  4. Selling old stuff or stuff we don’t use has been the last thing on my mind and your post made me realize I got to start doing this again. Too much stuff of the kids, myself that is no longer used. Which sites do you recommend to sell online old books or DVDs ?

    Liked by 1 person

    • Great, I’m sure it will free up a lot of space!

      I personally use bol.com for selling books & DVD’s and Marktplaats for selling all the rest, both Dutch sites.

      Like

  5. Once or twice every year I usually do a massive spring/fall cleaning. I basically toss out everything that I don’t need. Recently, I sold my iPad on eBay because I realized that the iPad wasn’t really making me more productive.

    Liked by 1 person

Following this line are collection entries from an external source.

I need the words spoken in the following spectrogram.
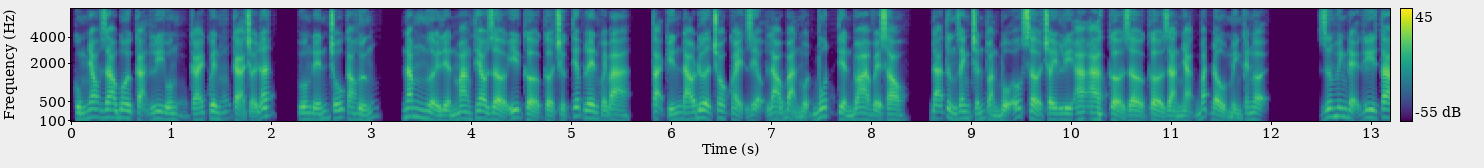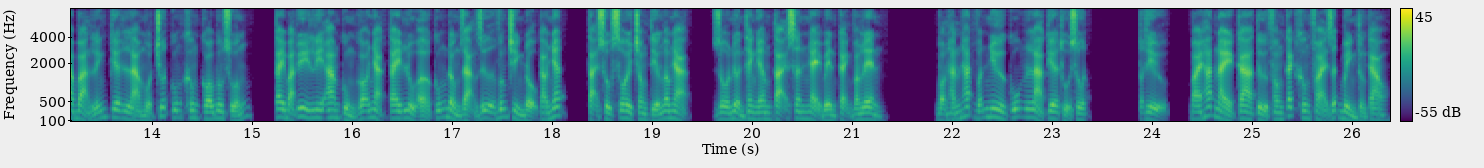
cùng nhau giao bôi cạn ly uống cái quên cả trời đất uống đến chỗ cao hứng, năm người liền mang theo giờ y cờ cờ trực tiếp lên quầy ba, tại kín đáo đưa cho quầy rượu lão bản một bút tiền đoa về sau, đã từng danh chấn toàn bộ ốc sở chây li a a cờ giờ cờ giàn nhạc bắt đầu mình khen ngợi. Dương minh đệ ghi ta bản lĩnh kia là một chút cũng không có buông xuống, tay bạn liam cùng gõ nhạc tay lụ ở cũng đồng dạng giữ vững trình độ cao nhất, tại sục sôi trong tiếng âm nhạc rồi nườn thanh âm tại sân nhảy bên cạnh vang lên. Bọn hắn hát vẫn như cũng là kia thủ sút tất hiệu bài hát này ca từ phong cách không phải rất bình thường cao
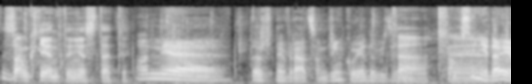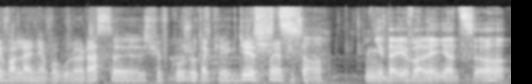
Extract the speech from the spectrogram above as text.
Zamknięty niestety. O nie, też nie wracam. Dziękuję, do widzenia. Tak. Foxy nie daje walenia w ogóle. Raz e, się wkurzył takie, gdzie jest moja pizza? Co? Nie daje walenia, co?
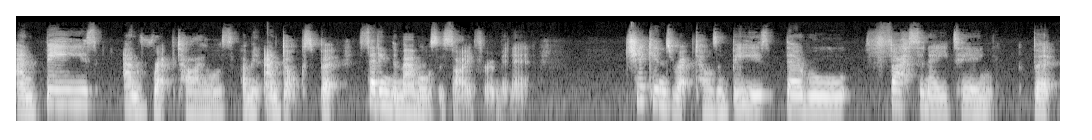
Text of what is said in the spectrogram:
and bees and reptiles. I mean, and dogs, but setting the mammals aside for a minute chickens, reptiles, and bees, they're all fascinating but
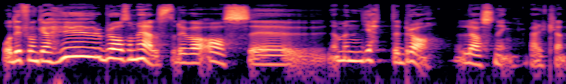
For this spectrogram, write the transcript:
Och det funkar hur bra som helst och det var as, ja men jättebra lösning, verkligen.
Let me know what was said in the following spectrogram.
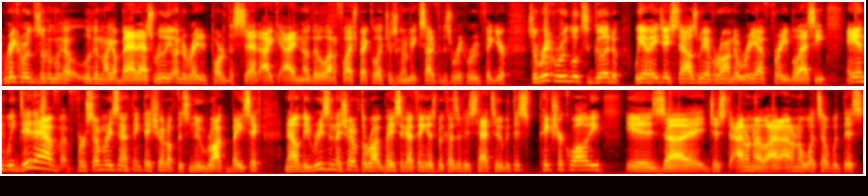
Rick Rude's looking like a, looking like a badass, really underrated part of the set. I, I know that a lot of flashback collectors are going to be excited for this Rick Rude figure. So Rick Rude looks good. We have AJ Styles, we have Rondo, we have Freddie Blassie, and we did have for some reason I think they showed off this new Rock Basic. Now, the reason they showed off the Rock Basic, I think, is because of his tattoo, but this picture quality is uh, just, I don't know. I, I don't know what's up with this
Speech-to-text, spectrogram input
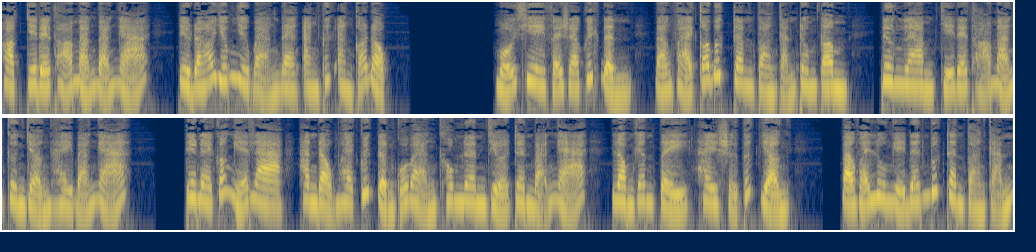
Hoặc chỉ để thỏa mãn bản ngã, điều đó giống như bạn đang ăn thức ăn có độc. Mỗi khi phải ra quyết định, bạn phải có bức tranh toàn cảnh trong tâm, đừng làm chỉ để thỏa mãn cơn giận hay bản ngã. Điều này có nghĩa là hành động hay quyết định của bạn không nên dựa trên bản ngã, lòng ganh tị hay sự tức giận. Bạn phải luôn nghĩ đến bức tranh toàn cảnh.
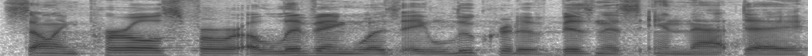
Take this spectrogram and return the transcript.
Selling pearls for a living was a lucrative business in that day,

  6. Nice that you were able to sell some items. Best of luck with more of that! We did a pretty big amount of decluttering a couple of years ago but I’ve still got more boxes to go through. Like you, it’s stuff we haven’t used in years and it’s time to just let it go.

    Like

    • Thanks a lot, Amy! Great that you already did this some time ago. I think we can pull something like this off every few years, just to make sure we don’t gather too much stuff over the years.

      Like

  7. Nice to read how you are decluttering. We started to sort out all of our stuff, one room at a time. We also alteady made more than 500 euros by selling stuff on Marktplaats. 🙂

    A house with less stuff feels so much better. And it also helps with not buying stuff we don’t use anymore, because cleaning up was a real eye-opener: we bought so many stuff in the past that we hardly use.

    Liked by 1 person

  8. Great piece! My decluttering efforts are sometimes very structured, other times they’re all over the place. I do notice that I get attached less to stuff, and that I don’t feel the urge to buy a lot. That helps in saving money. But most of all: I don’t have to clean it up all the time. Going through the attic right now, that’s still kind of a challenge.

    Liked by 1 person

    • Thanks! I don’t really mind letting go of things. However, it isn’t a high priority of mine either. It’s very nice to notice that the urge to buy or own less is getting less as well.

      Like

    • Who said a minimal mindset can’t involve a Tesla?

      The balance of what to own and what not is different to anyone. Everybody should decide for their own what provides joy and value.

      Although your wife might have a point 😉

      Like

Leave a Reply

Fill in your details below or click an icon to log in:

WordPress.com Logo

You are commenting using your WordPress.com account. Log Out / Change )

Twitter picture

You are commenting using your Twitter account. Log Out / Change )

Facebook photo

You are commenting using your Facebook account. Log Out / Change )

Google+ photo

You are commenting using your Google+ account. Log Out / Change )

Connecting to %s